- Work instructions -
Please give the entries again in full and exactly, without any picture.

==== Data records ====

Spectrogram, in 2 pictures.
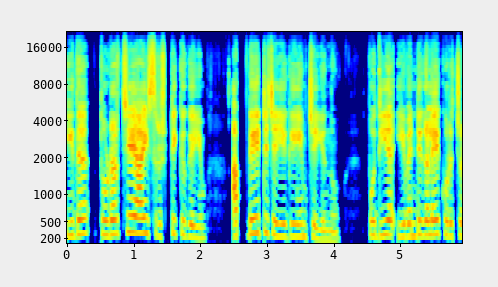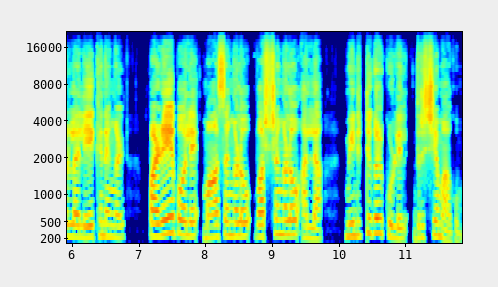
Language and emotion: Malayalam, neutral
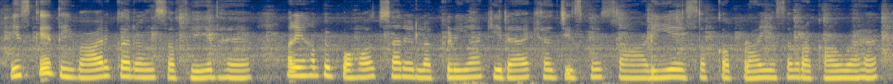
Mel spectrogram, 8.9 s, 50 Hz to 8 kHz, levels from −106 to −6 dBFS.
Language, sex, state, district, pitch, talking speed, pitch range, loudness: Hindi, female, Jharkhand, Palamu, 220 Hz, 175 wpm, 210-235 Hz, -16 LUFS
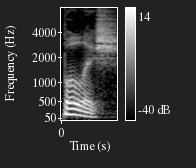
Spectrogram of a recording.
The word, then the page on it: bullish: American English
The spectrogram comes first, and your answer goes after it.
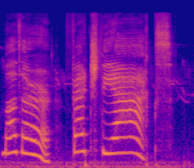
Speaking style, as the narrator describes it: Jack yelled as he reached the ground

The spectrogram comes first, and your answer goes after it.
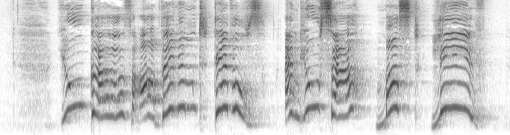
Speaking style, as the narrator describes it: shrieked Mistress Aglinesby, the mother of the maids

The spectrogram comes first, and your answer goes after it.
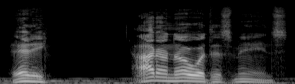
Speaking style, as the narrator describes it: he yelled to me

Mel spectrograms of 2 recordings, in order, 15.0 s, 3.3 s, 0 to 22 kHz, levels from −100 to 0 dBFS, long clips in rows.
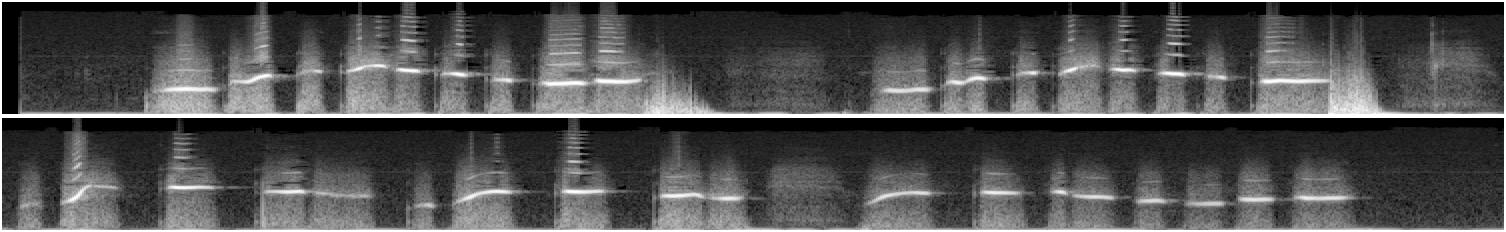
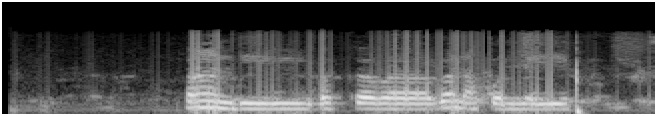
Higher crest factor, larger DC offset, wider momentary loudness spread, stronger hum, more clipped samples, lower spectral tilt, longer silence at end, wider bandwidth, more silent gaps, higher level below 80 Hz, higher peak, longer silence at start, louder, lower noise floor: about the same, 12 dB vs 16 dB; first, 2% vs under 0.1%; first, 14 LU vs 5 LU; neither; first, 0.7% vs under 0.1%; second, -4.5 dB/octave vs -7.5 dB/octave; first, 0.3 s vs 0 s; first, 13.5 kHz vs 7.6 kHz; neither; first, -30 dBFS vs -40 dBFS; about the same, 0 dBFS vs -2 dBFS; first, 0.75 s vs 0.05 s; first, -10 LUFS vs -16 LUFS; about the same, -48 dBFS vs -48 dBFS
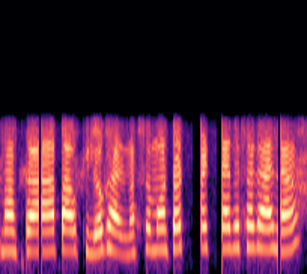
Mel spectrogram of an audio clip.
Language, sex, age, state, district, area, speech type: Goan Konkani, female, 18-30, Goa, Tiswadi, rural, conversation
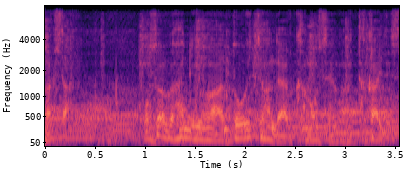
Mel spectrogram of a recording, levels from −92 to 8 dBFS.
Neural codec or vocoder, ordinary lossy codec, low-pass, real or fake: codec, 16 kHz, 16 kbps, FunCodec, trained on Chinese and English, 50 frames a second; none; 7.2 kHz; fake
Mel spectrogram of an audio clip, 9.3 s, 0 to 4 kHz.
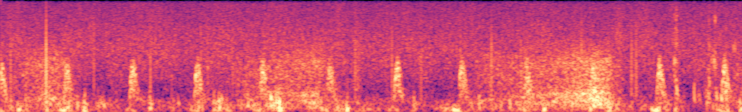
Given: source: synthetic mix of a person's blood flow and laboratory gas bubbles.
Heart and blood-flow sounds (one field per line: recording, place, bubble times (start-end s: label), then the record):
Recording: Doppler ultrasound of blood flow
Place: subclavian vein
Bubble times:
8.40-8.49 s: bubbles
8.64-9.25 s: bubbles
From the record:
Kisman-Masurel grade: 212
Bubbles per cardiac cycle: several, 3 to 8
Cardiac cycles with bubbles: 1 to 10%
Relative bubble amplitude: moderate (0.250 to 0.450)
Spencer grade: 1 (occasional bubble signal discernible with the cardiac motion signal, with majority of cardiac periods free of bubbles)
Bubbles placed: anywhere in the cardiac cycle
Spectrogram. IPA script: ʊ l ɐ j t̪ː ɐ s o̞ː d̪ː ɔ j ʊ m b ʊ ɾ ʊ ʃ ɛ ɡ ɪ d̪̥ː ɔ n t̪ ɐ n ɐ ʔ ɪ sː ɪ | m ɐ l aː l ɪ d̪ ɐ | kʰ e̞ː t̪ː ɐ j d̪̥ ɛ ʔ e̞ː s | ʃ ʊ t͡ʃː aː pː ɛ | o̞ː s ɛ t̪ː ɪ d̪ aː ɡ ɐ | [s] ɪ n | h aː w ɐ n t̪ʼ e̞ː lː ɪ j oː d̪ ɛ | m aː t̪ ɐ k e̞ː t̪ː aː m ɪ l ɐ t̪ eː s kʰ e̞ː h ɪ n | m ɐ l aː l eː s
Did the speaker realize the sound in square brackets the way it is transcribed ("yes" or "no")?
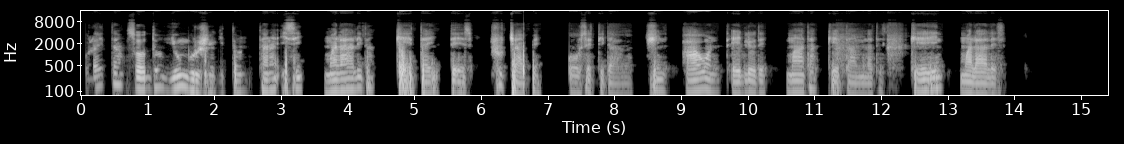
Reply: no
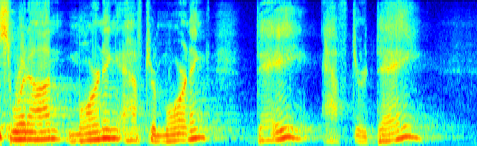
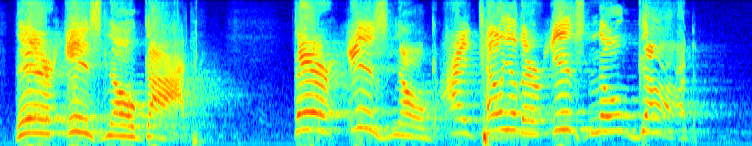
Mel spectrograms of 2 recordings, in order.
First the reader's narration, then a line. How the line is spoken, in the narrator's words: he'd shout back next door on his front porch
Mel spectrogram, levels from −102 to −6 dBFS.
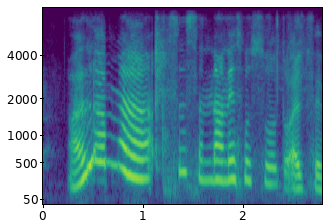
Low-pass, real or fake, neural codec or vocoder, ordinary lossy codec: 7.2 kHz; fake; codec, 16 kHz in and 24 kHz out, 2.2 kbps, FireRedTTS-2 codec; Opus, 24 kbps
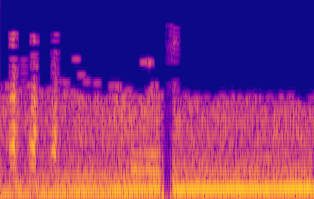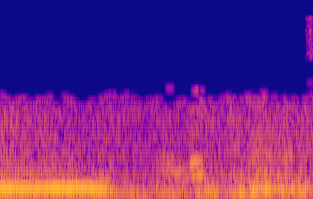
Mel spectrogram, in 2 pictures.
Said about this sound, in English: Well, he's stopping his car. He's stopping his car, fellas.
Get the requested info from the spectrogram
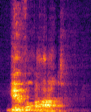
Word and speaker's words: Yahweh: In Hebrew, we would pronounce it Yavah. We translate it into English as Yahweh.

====

- Solved exercise -
Spectrogram, in 2 pictures.
Language and emotion: Malayalam, neutral
Mel spectrogram, 8.9 s, 50 Hz to 8 kHz, levels from −106 to −6 dBFS.
Language, sex, state, district, pitch, talking speed, pitch range, loudness: Hindi, female, Jharkhand, Palamu, 220 Hz, 175 wpm, 210-235 Hz, -16 LUFS
Spectrogram of a recording.
The word, then the page on it: bullish: American English
The spectrogram comes first, and your answer goes after it.
Speaking style, as the narrator describes it: Jack yelled as he reached the ground

The spectrogram comes first, and your answer goes after it.
Speaking style, as the narrator describes it: shrieked Mistress Aglinesby, the mother of the maids

The spectrogram comes first, and your answer goes after it.
Speaking style, as the narrator describes it: he yelled to me

Mel spectrograms of 2 recordings, in order, 15.0 s, 3.3 s, 0 to 22 kHz, levels from −100 to 0 dBFS, long clips in rows.
Higher crest factor, larger DC offset, wider momentary loudness spread, stronger hum, more clipped samples, lower spectral tilt, longer silence at end, wider bandwidth, more silent gaps, higher level below 80 Hz, higher peak, longer silence at start, louder, lower noise floor: about the same, 12 dB vs 16 dB; first, 2% vs under 0.1%; first, 14 LU vs 5 LU; neither; first, 0.7% vs under 0.1%; second, -4.5 dB/octave vs -7.5 dB/octave; first, 0.3 s vs 0 s; first, 13.5 kHz vs 7.6 kHz; neither; first, -30 dBFS vs -40 dBFS; about the same, 0 dBFS vs -2 dBFS; first, 0.75 s vs 0.05 s; first, -10 LUFS vs -16 LUFS; about the same, -48 dBFS vs -48 dBFS
Mel spectrogram of an audio clip.
Language, sex, age, state, district, area, speech type: Goan Konkani, female, 18-30, Goa, Tiswadi, rural, conversation
Mel spectrogram of a recording, levels from −92 to 8 dBFS.
Neural codec or vocoder, ordinary lossy codec, low-pass, real or fake: codec, 16 kHz, 16 kbps, FunCodec, trained on Chinese and English, 50 frames a second; none; 7.2 kHz; fake
Mel spectrogram of an audio clip, 9.3 s, 0 to 4 kHz.
Given: source: synthetic mix of a person's blood flow and laboratory gas bubbles.
Heart and blood-flow sounds (one field per line: recording, place, bubble times (start-end s: label), then the record):
Recording: Doppler ultrasound of blood flow
Place: subclavian vein
Bubble times:
8.40-8.49 s: bubbles
8.64-9.25 s: bubbles
From the record:
Kisman-Masurel grade: 212
Bubbles per cardiac cycle: several, 3 to 8
Cardiac cycles with bubbles: 1 to 10%
Relative bubble amplitude: moderate (0.250 to 0.450)
Spencer grade: 1 (occasional bubble signal discernible with the cardiac motion signal, with majority of cardiac periods free of bubbles)
Bubbles placed: anywhere in the cardiac cycle
Spectrogram. IPA script: ʊ l ɐ j t̪ː ɐ s o̞ː d̪ː ɔ j ʊ m b ʊ ɾ ʊ ʃ ɛ ɡ ɪ d̪̥ː ɔ n t̪ ɐ n ɐ ʔ ɪ sː ɪ | m ɐ l aː l ɪ d̪ ɐ | kʰ e̞ː t̪ː ɐ j d̪̥ ɛ ʔ e̞ː s | ʃ ʊ t͡ʃː aː pː ɛ | o̞ː s ɛ t̪ː ɪ d̪ aː ɡ ɐ | [s] ɪ n | h aː w ɐ n t̪ʼ e̞ː lː ɪ j oː d̪ ɛ | m aː t̪ ɐ k e̞ː t̪ː aː m ɪ l ɐ t̪ eː s kʰ e̞ː h ɪ n | m ɐ l aː l eː s
Did the speaker realize the sound in square brackets the way it is transcribed ("yes" or "no")?
Reply: no
Mel spectrograms of 2 recordings, in order.
First the reader's narration, then a line. How the line is spoken, in the narrator's words: he'd shout back next door on his front porch
Mel spectrogram, levels from −102 to −6 dBFS.
Low-pass, real or fake, neural codec or vocoder, ordinary lossy codec: 7.2 kHz; fake; codec, 16 kHz in and 24 kHz out, 2.2 kbps, FireRedTTS-2 codec; Opus, 24 kbps
Mel spectrogram, in 2 pictures.
Said about this sound, in English: Well, he's stopping his car. He's stopping his car, fellas.
Get the requested info from the spectrogram
Word and speaker's words: Yahweh: In Hebrew, we would pronounce it Yavah. We translate it into English as Yahweh.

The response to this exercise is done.